* _Task requirements_: All of the data below must be reproduced word for word, but without its images.

* _Data section_:
Segment Open

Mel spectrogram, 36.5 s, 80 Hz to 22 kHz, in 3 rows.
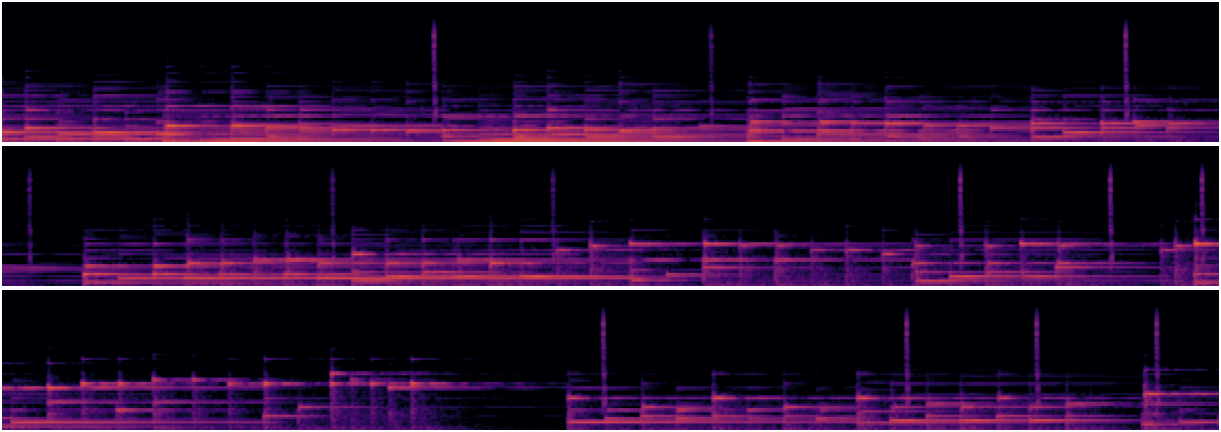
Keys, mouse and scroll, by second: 0.3-0.9 scroll down 1, 0.9 scroll up 1, 3.9 click, 7.5 click, 7.5 ctrl+z, 11.3-13.9 drag, 15.5-16.7 drag, 16.8 scroll up 1, 17.7 click, 18.5 F4, 21.8 click, 24.4 click, 25.5 ctrl+z, 30.4 click, 33.4 click.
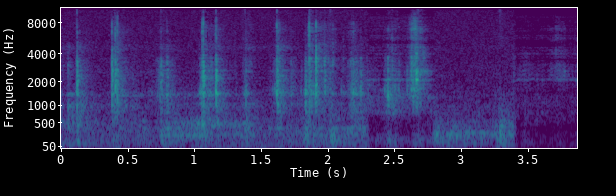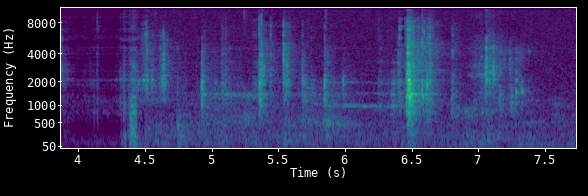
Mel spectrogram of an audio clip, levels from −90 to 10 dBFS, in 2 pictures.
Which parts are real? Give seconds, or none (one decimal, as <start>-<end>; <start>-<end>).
0.0-2.3; 2.8-3.4; 4.5-7.7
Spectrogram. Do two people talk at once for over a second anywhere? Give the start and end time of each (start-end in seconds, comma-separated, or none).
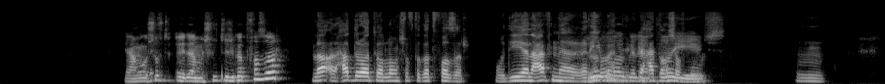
5.8-7.1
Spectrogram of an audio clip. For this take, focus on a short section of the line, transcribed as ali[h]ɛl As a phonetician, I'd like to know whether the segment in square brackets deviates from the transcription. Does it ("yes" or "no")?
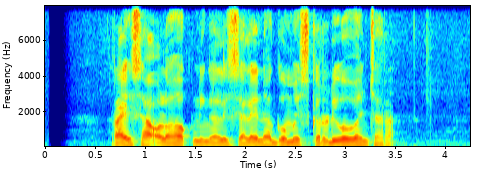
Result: yes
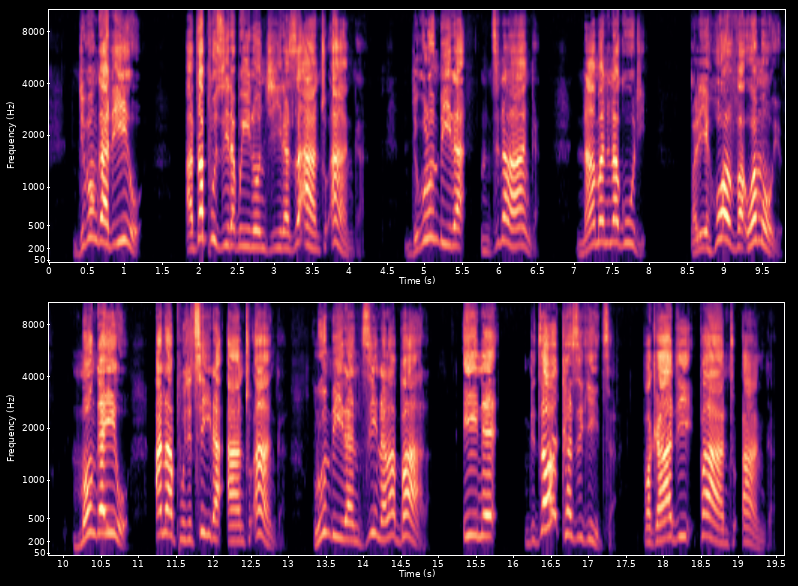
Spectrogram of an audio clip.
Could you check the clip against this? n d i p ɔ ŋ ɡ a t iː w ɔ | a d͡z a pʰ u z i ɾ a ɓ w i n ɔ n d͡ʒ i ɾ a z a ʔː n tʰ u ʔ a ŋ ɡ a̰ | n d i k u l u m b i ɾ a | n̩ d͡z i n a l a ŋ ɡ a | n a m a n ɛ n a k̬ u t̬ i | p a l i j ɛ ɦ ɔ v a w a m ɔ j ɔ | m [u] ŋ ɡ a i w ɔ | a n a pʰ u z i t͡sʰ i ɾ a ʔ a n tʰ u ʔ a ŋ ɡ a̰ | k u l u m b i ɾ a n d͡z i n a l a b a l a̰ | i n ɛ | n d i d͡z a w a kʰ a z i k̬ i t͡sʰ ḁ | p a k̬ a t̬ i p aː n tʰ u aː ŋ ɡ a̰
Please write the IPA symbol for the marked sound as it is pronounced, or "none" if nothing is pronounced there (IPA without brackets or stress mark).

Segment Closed

* _Output_:
Mel spectrogram, 36.5 s, 80 Hz to 22 kHz, in 3 rows.
Keys, mouse and scroll, by second: 0.3-0.9 scroll down 1, 0.9 scroll up 1, 3.9 click, 7.5 click, 7.5 ctrl+z, 11.3-13.9 drag, 15.5-16.7 drag, 16.8 scroll up 1, 17.7 click, 18.5 F4, 21.8 click, 24.4 click, 25.5 ctrl+z, 30.4 click, 33.4 click.
Mel spectrogram of an audio clip, levels from −90 to 10 dBFS, in 2 pictures.
Which parts are real? Give seconds, or none (one decimal, as <start>-<end>; <start>-<end>).
0.0-2.3; 2.8-3.4; 4.5-7.7
Spectrogram. Do two people talk at once for over a second anywhere? Give the start and end time of each (start-end in seconds, comma-separated, or none).
5.8-7.1
Spectrogram of an audio clip. For this take, focus on a short section of the line, transcribed as ali[h]ɛl As a phonetician, I'd like to know whether the segment in square brackets deviates from the transcription. Does it ("yes" or "no")?
Result: yes
Spectrogram of an audio clip.
Could you check the clip against this? n d i p ɔ ŋ ɡ a t iː w ɔ | a d͡z a pʰ u z i ɾ a ɓ w i n ɔ n d͡ʒ i ɾ a z a ʔː n tʰ u ʔ a ŋ ɡ a̰ | n d i k u l u m b i ɾ a | n̩ d͡z i n a l a ŋ ɡ a | n a m a n ɛ n a k̬ u t̬ i | p a l i j ɛ ɦ ɔ v a w a m ɔ j ɔ | m [u] ŋ ɡ a i w ɔ | a n a pʰ u z i t͡sʰ i ɾ a ʔ a n tʰ u ʔ a ŋ ɡ a̰ | k u l u m b i ɾ a n d͡z i n a l a b a l a̰ | i n ɛ | n d i d͡z a w a kʰ a z i k̬ i t͡sʰ ḁ | p a k̬ a t̬ i p aː n tʰ u aː ŋ ɡ a̰
Please write the IPA symbol for the marked sound as it is pronounced, or "none" if nothing is pronounced there (IPA without brackets or stress mark).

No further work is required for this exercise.